How Does Breastfeeding Work – Part 2

As you breastfeed your baby and ponder the meaning of life, you may also wonder to yourself “how does breastfeeding work?”  Truth be told, it is a complex and miraculous process of the female body.  As we discussed yesterday, lactation begins as a hormonal function.  Today we’ll discover that breastfeeding quickly becomes a labor of love based on supply and demand in part 2 of our series on how does breastfeeding work.

Once your milk supply is fully in, the name of the game is supply and demand.  The more the breast is stimulated and emptied, the more milk you will produce.  Here’s how it works:

how does breastfeeding workWhen your baby latches and starts stimulating your breast, two hormones are released: prolactin and oxytocin.  Both are essential for milk production.  Prolactin receives nutrients from your body via your blood to produce milk.  Oxytocin contracts the cells in the mammary glands to push milk out of the nipple and into your baby’s mouth.  This is known as the milk ejection reflex or let-down.

Mammary glands are made of channels where milk travels called milk ducts and alveoli, a group of tissues that secrete milk.  Inside the alveoli are cells that produce milk called lactocytes.  On lactocytes are prolactin receptors that have the ability to signal the production of breast milk.  To make milk, the hormone prolactin must meet its receptors to get the party started.  When milk fills the alveoli, the shape of the walls change and blocks the receptors so the signal cannot be given to make more milk. More receptor sites mean more potential milk production.  Researchers believe frequent breastfeeding in the first few weeks after childbirth can increase prolactin receptors.

Additionally, breast milk contains Feedback Inhibitor of Lactation or FIL that helps maintain milk supply.  When the breast is full of milk and therefore FIL, breast milk production slows.  Conversely, when the breast is drained and FIL is not present, production is stimulated again.

Both prolactin receptors and FIL work on a supply-and-demand basis.  Therefore, if you feel your milk supply is low, breastfeeding more often to drain your breast will cause your body to automatically refill it.  Women are often mistaken about breast size and milk supply.  Women of any size breasts can produce adequate milk for their babies.  Moms with smaller breasts may drain them faster but they will regenerate milk as long as breastfeeding continues.  Women with larger breasts may be able to store more milk at one time.

Breastfeeding is an amazing biological and emotional experience.  Now that you know how breastfeeding works, use this knowledge to your advantage for successful breastfeeding.

Did you know…

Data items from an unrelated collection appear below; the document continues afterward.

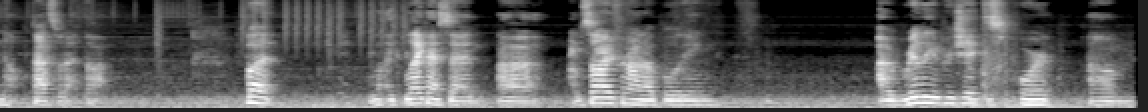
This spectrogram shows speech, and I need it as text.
No, that's what I thought. But, like, like I said, uh, I'm sorry for not uploading. I really appreciate the support. Um,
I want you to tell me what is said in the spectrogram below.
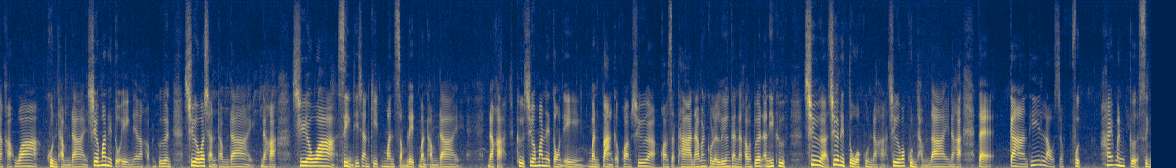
นะคะว่าคุณทำได้ เชื่อมั่นในตัวเองเนี่ยแหละค่ะเพื่อนๆเชื่อว่าฉันทำได้นะคะ เชื่อว่าสิ่งที่ฉันคิดมันสำเร็จมันทำได้ นะคะ คือเชื่อมั่นในตนเอง มันต่างกับความเชื่อความศรัทธานะ มันคนละเรื่องกันนะคะเพื่อน อันนี้คือเชื่อ เชื่อในตัวคุณนะคะ เชื่อว่าคุณทำได้นะคะ แต่การที่เราจะฝึกให้มันเกิดสิ่ง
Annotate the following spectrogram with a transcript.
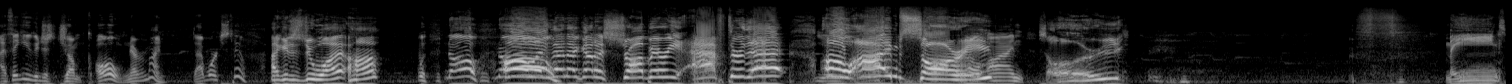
I think you could just jump. Oh, never mind. That works too. I could just do what, huh? No, no. Oh, and then I got a strawberry after that? Oh, I'm sorry. Oh, I'm sorry. Means,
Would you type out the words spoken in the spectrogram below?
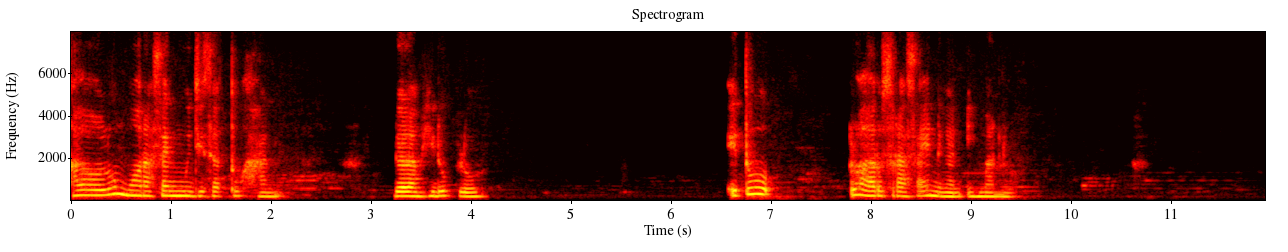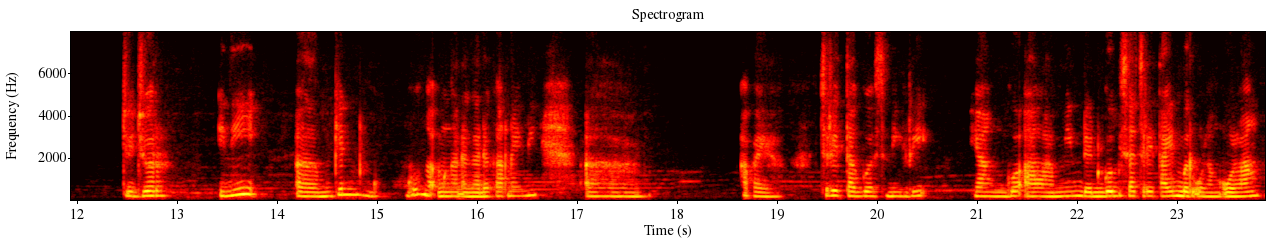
kalau lu mau rasain mujizat Tuhan dalam hidup lu itu lo harus rasain dengan iman lo jujur ini uh, mungkin gue nggak mengada-ngada karena ini uh, apa ya cerita gue sendiri yang gue alamin dan gue bisa ceritain berulang-ulang.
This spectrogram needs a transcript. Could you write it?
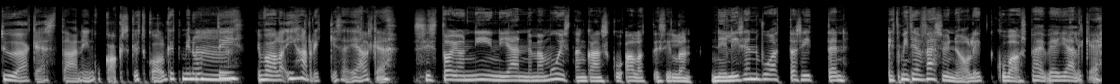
työ kestää niin kuin 20-30 minuuttia. Mm. Ja voi olla ihan rikki sen jälkeen. Siis toi on niin jännä. Mä muistan kanssa, kun aloitti silloin nelisen vuotta sitten, että miten väsynyt oli kuvauspäivien jälkeen.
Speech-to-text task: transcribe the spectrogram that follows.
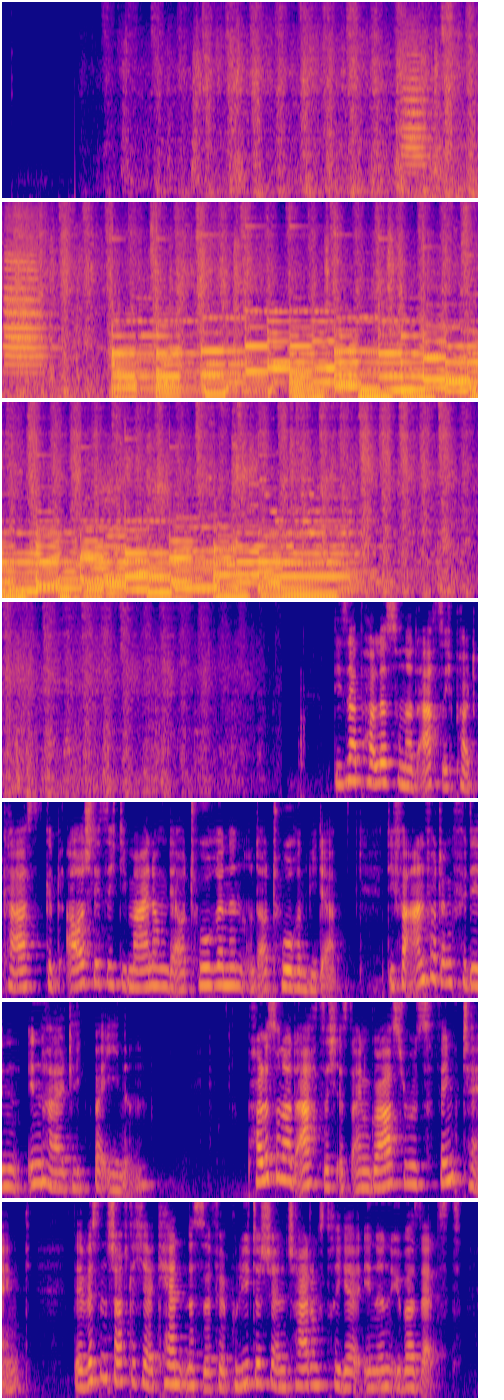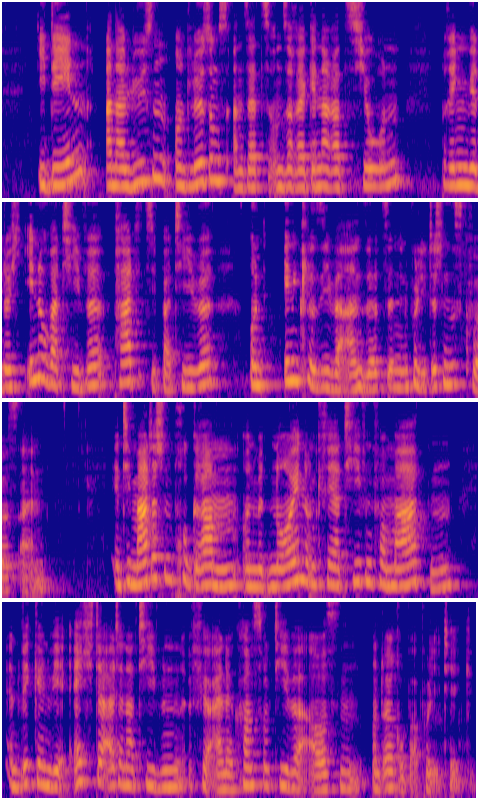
Dieser Polis 180 Podcast gibt ausschließlich die Meinung der Autorinnen und Autoren wieder. Die Verantwortung für den Inhalt liegt bei Ihnen. Polis 180 ist ein Grassroots Think Tank, der wissenschaftliche Erkenntnisse für politische EntscheidungsträgerInnen übersetzt. Ideen, Analysen und Lösungsansätze unserer Generation bringen wir durch innovative, partizipative und inklusive Ansätze in den politischen Diskurs ein. In thematischen Programmen und mit neuen und kreativen Formaten entwickeln wir echte Alternativen für eine konstruktive Außen- und Europapolitik.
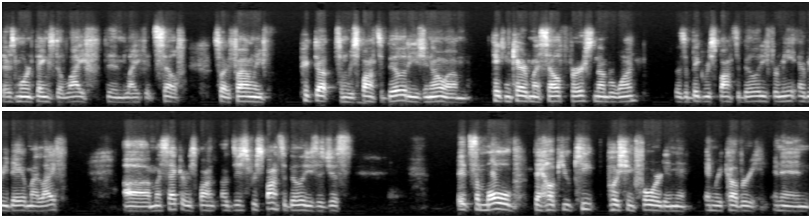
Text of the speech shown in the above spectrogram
there's more things to life than life itself. So I finally picked up some responsibilities, you know, um, taking care of myself first, number one, was a big responsibility for me every day of my life. Uh, my second response, uh, just responsibilities is just, it's a mold to help you keep pushing forward in and recovery and then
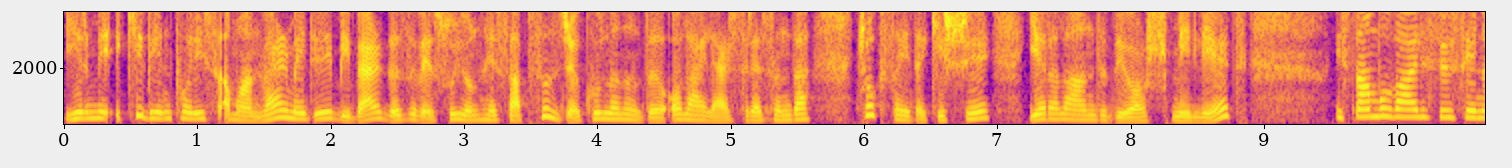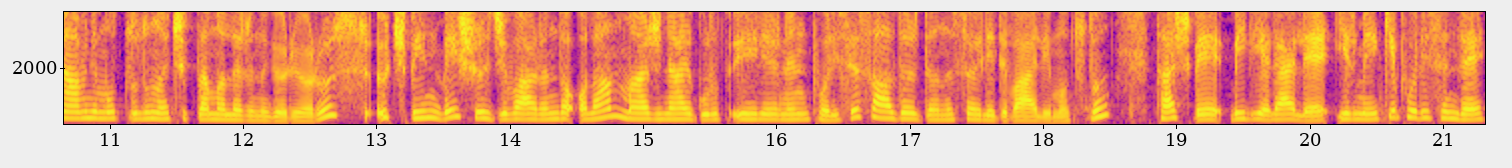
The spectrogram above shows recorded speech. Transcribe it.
22 bin polis aman vermedi, biber gazı ve suyun hesapsızca kullanıldığı olaylar sırasında çok sayıda kişi yaralandı diyor Milliyet. İstanbul Valisi Hüseyin Avni Mutlu'nun açıklamalarını görüyoruz. 3500 civarında olan marjinal grup üyelerinin polise saldırdığını söyledi Vali Mutlu. Taş ve bilyelerle 22 polisin ve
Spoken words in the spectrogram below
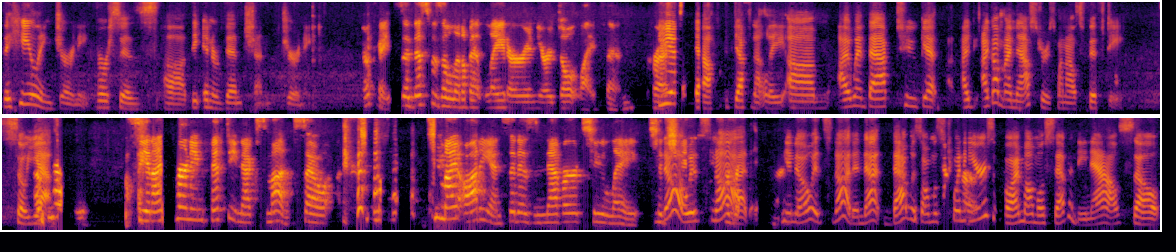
the healing journey versus uh, the intervention journey. Okay, so this was a little bit later in your adult life, then, correct? Yeah, yeah, definitely. Um, I went back to get. I, I got my master's when I was fifty. So yeah. Okay. See, and I'm turning fifty next month. So to my, to my audience, it is never too late. To no, it's not you know it's not and that that was almost 20 years ago i'm almost 70 now so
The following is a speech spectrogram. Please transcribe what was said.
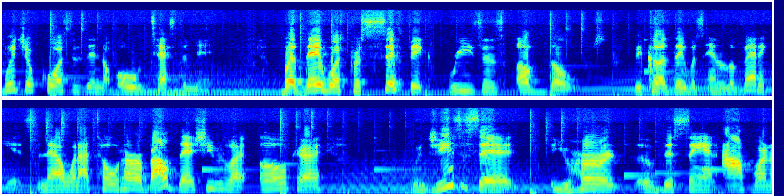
which of course is in the Old Testament. But they were specific reasons of those because they was in Leviticus. Now, when I told her about that, she was like, oh, "Okay." When Jesus said you heard of this saying for an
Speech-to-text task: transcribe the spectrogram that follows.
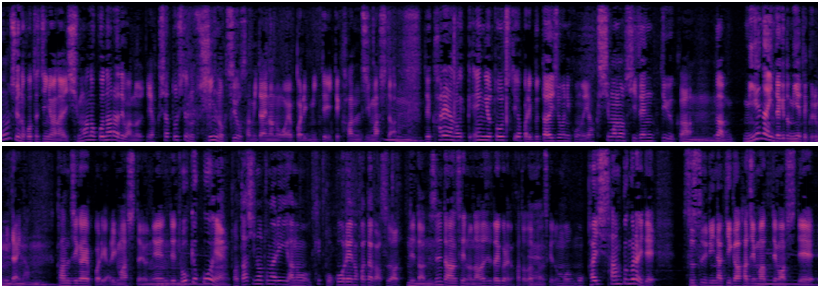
本州の子たちにはない島の子ならではの役者としての芯の強さみたいなのをやっぱり見ていて感じました、で彼らの演技を通してやっぱり舞台上にこの屋久島の自然っていうか、が見えないんだけど見えてくるみたいな感じがやっぱりありましたよね、で東京公演私の隣あの結構高齢の方が座ってたんですね、男性の70代ぐらいの方だったんですけども、もう開始3分ぐらいですすり泣きが始まってまして、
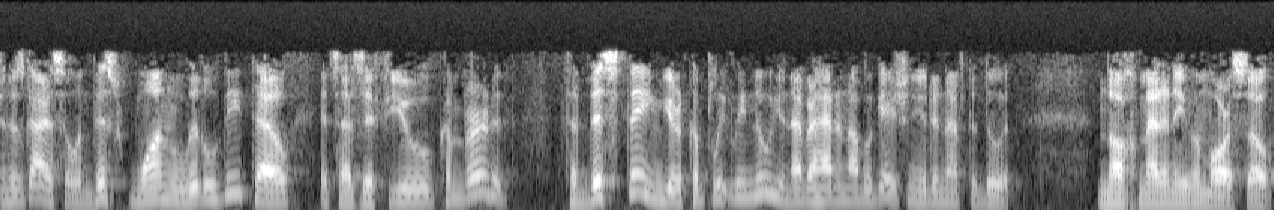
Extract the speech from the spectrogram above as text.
and is guy. So in this one little detail, it's as if you converted to this thing. You're completely new. You never had an obligation. You didn't have to do it. Noch mehr and even more so.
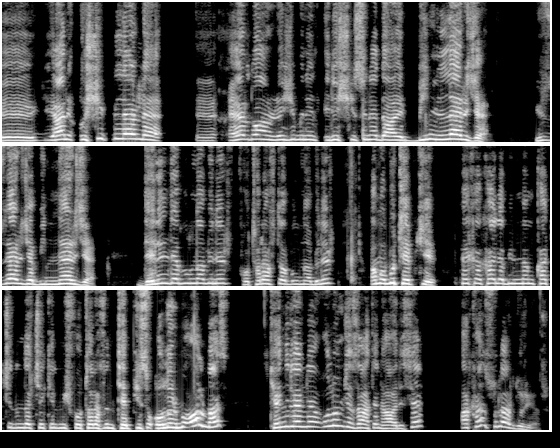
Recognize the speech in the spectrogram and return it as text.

  • Let-downs can occur when you think about your baby, when you hear your baby or another baby cry, or when it is a normal feeding time.
  • You have multiple let-downs during every feeding although you may not feel them at all.
  • One study indicated that babies only drink about 75% of their mother’s milk in a day.
  • Breast milk production can continue indefinitely if breasts continue to be stimulated.
  • Substances enter breast milk through the bloodstream as it flows past the mammary glands.

Sources: Kellymom.com, LaLecheLeague and Sutter Health